Social media users like Hewitt like the apartment because it allows for images that have style, without the off-putting slickness of traditional advertising.
The women who work with Village Marketing are drawn to the apartment’s “pink design moments and our iconic pink couch,” Segar says. The specific shade, she noted, is “Millennial pink,” which was also used for the chairs around the dining table.
“Most of our influencers are Millennials, most of them love this colour palette,” she adds. “The gold accents, the blushes, the velvets, the furs.”
There is also the “rah-rah-Instagram-slash-feminist-wall,” an area filled with photographs of Instagram influencers and messages of female empowerment.
The bathroom has become a destination for influencers who promote beauty products – and the distance between the entrance and the bathtub makes it easy to get a good shot. The spa-style tub was a party prop during Hewitt’s event, when it was filled with flowers. (Very Instagram.)
“I’m waiting for an influencer to do like a floating flower bathtub shot,” Segar says. “It will happen. It just hasn’t happened yet.”
The kitchen is a stranger to dirty dishes and splattered grease, but the Village Marketing team sometimes stocks it with baked goods or cheeses as props. Instagram-worthy vendors include Levain and Balthazar. During my visit, a batch of By Chloe cupcakes, with colourful frosting, lent a homey touch. The gold-accented dishes must be photo-ready at all times.
“We needed a really white, well-lit kitchen that had enough space that you could back out and put a camera to video and film,” Segar says.
Hanging on a nearby wall is a framed photo of Prada Marfa, the Italian fashion brand’s hut-like outpost in West Texas that has been the subject of countless Instagram posts.
“People literally travel to this space to shoot,” Segar says. “It felt like this was the exact perfect place we should have on here.”
The roof deck allows for the staging of everything from yoga classes to dinner parties. And with a clever arrangement of the potted plants, the area can serve as a stand-in for “an outdoor space in the middle of the country,” Segar says.
Hannah Bronfman, the 30-year-old founder of the women’s wellness website HB Fit, says the variety of looks provided by the apartment has eased the challenge of scouting locations for the various types of Instagram posts. The fact that the place was meant for social media, rather than real life, seems not to concern her.
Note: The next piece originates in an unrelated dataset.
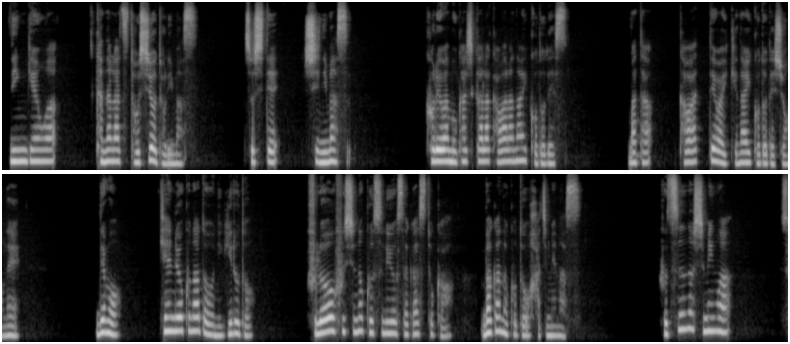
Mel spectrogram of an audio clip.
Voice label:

“Listen, does Instagram create false reality? Yes, 1000 per cent,” says Bronfman, who has roughly 474,000 Instagram followers. “But having a place like this, for me, is not about pretending your life looks like something else. It’s about having a space you need to get your work done.”